:: Data to use

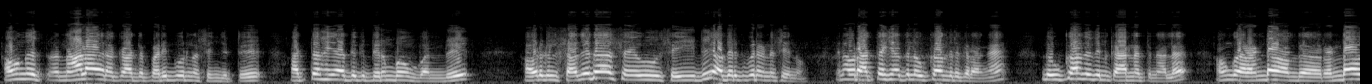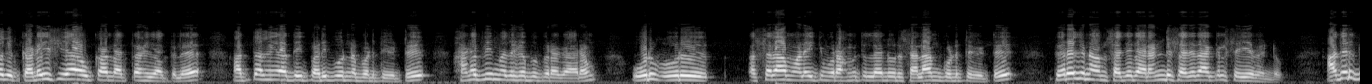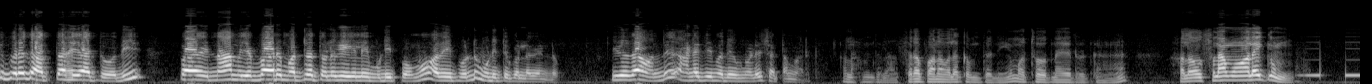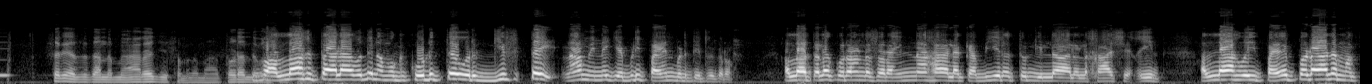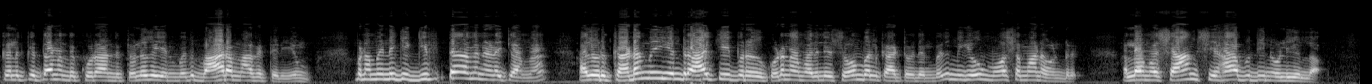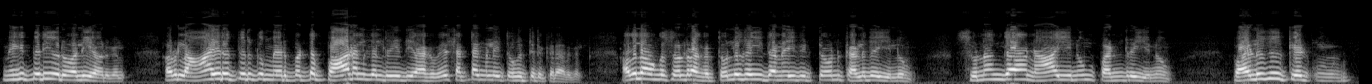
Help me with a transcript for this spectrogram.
அவங்க நாலாயிரம் ரக்காத்தை பரிபூர்ணம் செஞ்சுட்டு அத்தகையாத்துக்கு திரும்பவும் வந்து அவர்கள் சஜதா சேவு செய்து அதற்கு பிறகு என்ன செய்யணும்? ஏன்னா ஒரு அத்தகையாத்துல உட்கார்ந்துருக்கிறாங்க. இந்த உட்கார்ந்ததின் காரணத்தினால அவங்க ரெண்டா அந்த ரெண்டாவது கடைசியா உட்கார்ந்த அத்தகையாத்துல அத்தகையாத்தை பரிபூர்ணப்படுத்திவிட்டு ஹனபி மதுகப்பு பிரகாரம் ஒரு ஒரு அஸ்லாம் அலைக்கும் ரஹமத்துல்லான்னு ஒரு சலாம் கொடுத்து விட்டு பிறகு நாம் சஜதா ரெண்டு சஜதாக்கள் செய்ய வேண்டும். அதற்கு பிறகு அத்தகையா தோதி இப்ப நாம் எவ்வாறு மற்ற தொழுகைகளை முடிப்போமோ அதை போன்று முடித்துக் கொள்ள வேண்டும். இதுதான் வந்து ஹனபி மதுகனுடைய சட்டமா இருக்கு. அல்ஹம்துலில்லாஹ் சிறப்பான விளக்கம் தெரியும். மற்றொரு நேயர் இருக்காங்க. ஹலோ அஸ்ஸலாமு அலைக்கும். சரி அது அந்த மேரேஜ் சம்பந்தமா தொடர்ந்து இப்ப அல்லாஹு தாலா வந்து நமக்கு கொடுத்த ஒரு கிஃப்டை நாம் இன்னைக்கு எப்படி பயன்படுத்திட்டு இருக்கிறோம்? அல்லாஹ் தாலா குரான்ல சொல்றான் இன்னஹா ல கபீரத்துன் இல்லா அலல் ஹாஷியின். அல்லாஹுவை பயப்படாத மக்களுக்கு தான் அந்த குரான் அந்த தொழுகை என்பது பாரமாக தெரியும். இப்போ நம்ம இன்னைக்கு கிஃப்டாக நினைக்காம அது ஒரு கடமை என்று ஆக்கிய பிறகு கூட நாம் அதிலே சோம்பல் காட்டுவது என்பது மிகவும் மோசமான ஒன்று. அல்லாம ஷாம் ஷிஹாபுதீன் ஒலியுல்லா. மிகப்பெரிய ஒரு வழி அவர்கள். அவர்கள் ஆயிரத்திற்கும் மேற்பட்ட பாடல்கள் ரீதியாகவே சட்டங்களை தொகுத்திருக்கிறார்கள். அதில் அவங்க சொல்றாங்க தொழுகை தனை விட்டோன் கழுதையிலும் சுனங்கா நாயினும் பன்றியினும் பழுது கெட்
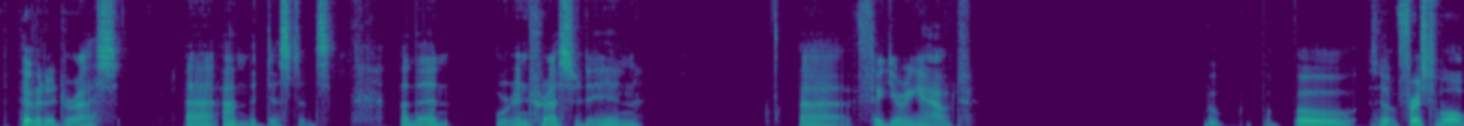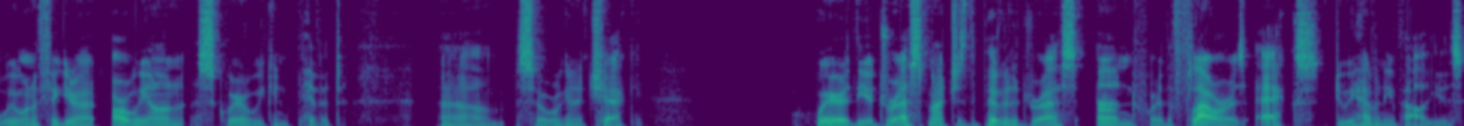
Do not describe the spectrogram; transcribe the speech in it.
the pivot address, uh, and the distance. And then we're interested in uh, figuring out. So first of all, we want to figure out, are we on a square we can pivot? Um, so we're going to check where the address matches the pivot address and where the flower is x, do we have any values?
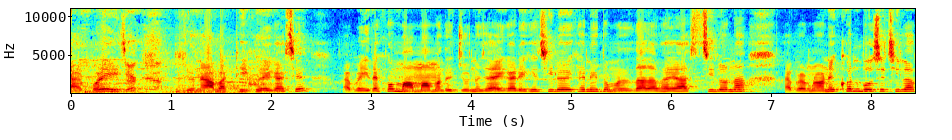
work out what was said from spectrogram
তারপরে এই যে দুজনে আবার ঠিক হয়ে গেছে। তারপরে এই দেখো মামা আমাদের জন্য জায়গা রেখেছিল এখানে তোমাদের দাদাভাই আসছিল না। তারপর আমরা অনেকক্ষণ বসেছিলাম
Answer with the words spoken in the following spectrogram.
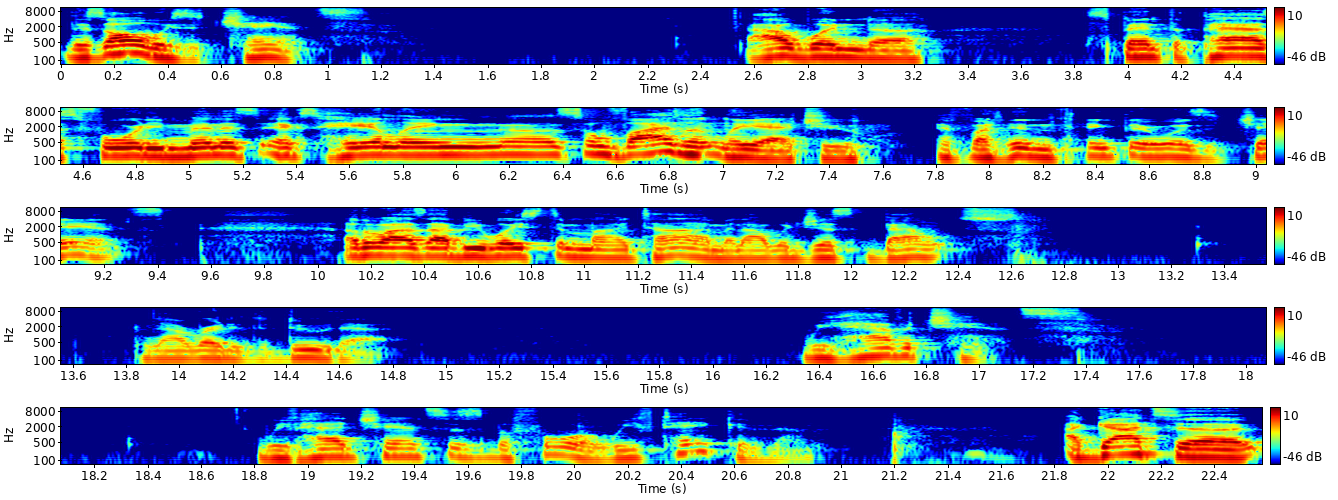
There's always a chance. I wouldn't uh, spent the past 40 minutes exhaling uh, so violently at you if I didn't think there was a chance. Otherwise, I'd be wasting my time and I would just bounce. Not ready to do that. We have a chance. We've had chances before, we've taken them. I got to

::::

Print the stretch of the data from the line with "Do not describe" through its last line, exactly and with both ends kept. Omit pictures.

Do not describe the spectrogram; transcribe the speech in it.
the pivot address, uh, and the distance. And then we're interested in uh, figuring out. So first of all, we want to figure out, are we on a square we can pivot? Um, so we're going to check where the address matches the pivot address and where the flower is x, do we have any values?
work out what was said from spectrogram
তারপরে এই যে দুজনে আবার ঠিক হয়ে গেছে। তারপরে এই দেখো মামা আমাদের জন্য জায়গা রেখেছিল এখানে তোমাদের দাদাভাই আসছিল না। তারপর আমরা অনেকক্ষণ বসেছিলাম
Answer with the words spoken in the following spectrogram.
There's always a chance. I wouldn't uh, spent the past 40 minutes exhaling uh, so violently at you if I didn't think there was a chance. Otherwise, I'd be wasting my time and I would just bounce. Not ready to do that. We have a chance. We've had chances before, we've taken them. I got to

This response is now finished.